Chemical Analysis

Unknown materials or corrosion product deposits can lead to disastrous consequences. DNFM has several chemical analysis capabilities to verify your material and identify corrosion mechanisms.

Energy Dispersive Spectroscopy (EDS), ASTM E1508
The energy dispersive spectroscopy (EDS) technique is used for qualitative analysis of materials, corrosion products and deposits and is capable of providing semi-quantitative results as well. Typically, scanning electron microscope (SEM) instrumentation is equipped with an EDS system to allow for the chemical analysis of features being observed in the SEM monitor. Signals produced in an SEM/EDS system include secondary electron (SE) and backscattered electron (BSE) detectors that are used in image forming for morphological analysis as well as X-rays that are used for identification and quantification of chemicals present at detectable concentrations. EDS technique is capable of producing elemental distribution maps. It also known as EDS mapping. 

Optical Emission Spectroscopy (OES), ASTM E1086, ASTM E415, ASTM E1251
OES characterizes metals and alloys by applying an electrical spark to the sample. Unique elemental signatures are generated by this sparking process. These plasma signatures can be analyzed to determine the elemental composition of a material. 

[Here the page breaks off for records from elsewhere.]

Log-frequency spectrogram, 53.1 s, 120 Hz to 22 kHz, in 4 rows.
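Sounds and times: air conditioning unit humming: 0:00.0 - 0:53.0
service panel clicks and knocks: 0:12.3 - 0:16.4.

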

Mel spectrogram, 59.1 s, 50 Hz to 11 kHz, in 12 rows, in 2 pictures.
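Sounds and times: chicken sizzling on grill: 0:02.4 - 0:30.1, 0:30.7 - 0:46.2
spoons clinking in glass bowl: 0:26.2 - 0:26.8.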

Ion Chromatography, ASTM D4327
The scraped deposits/corrosion products from the sample are weighed, and ultrasonically shaken in warm deionized water for 30 minutes. The sample is then filtered through a 0.2 micron filter and the detectable fluoride (F-), chloride (Cl-), nitrate (NO3-), nitrite (NO2-), phosphate (PO43-) and sulfate (SO42-) contents of the water-leachable portion of the sample is determined by ion chromatography (IC).  Note that the ionic concentrations result from the amount of dilution of the sample, and so are not absolutely correct. The purpose is to find out what anions were present, and their relative amounts.

Oxidation Studies
DNFM can simulate furnace environments to study steel oxide layer formation and phase transformations in different types of steels. 

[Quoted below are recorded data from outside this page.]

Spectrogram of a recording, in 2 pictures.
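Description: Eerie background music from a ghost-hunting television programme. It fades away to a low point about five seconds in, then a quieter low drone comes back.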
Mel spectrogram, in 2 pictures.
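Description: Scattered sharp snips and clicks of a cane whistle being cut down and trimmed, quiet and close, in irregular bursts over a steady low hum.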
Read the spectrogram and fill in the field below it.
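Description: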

For more information email us at contact@davidnfrench.com or speak with us directly at 502-955-9847.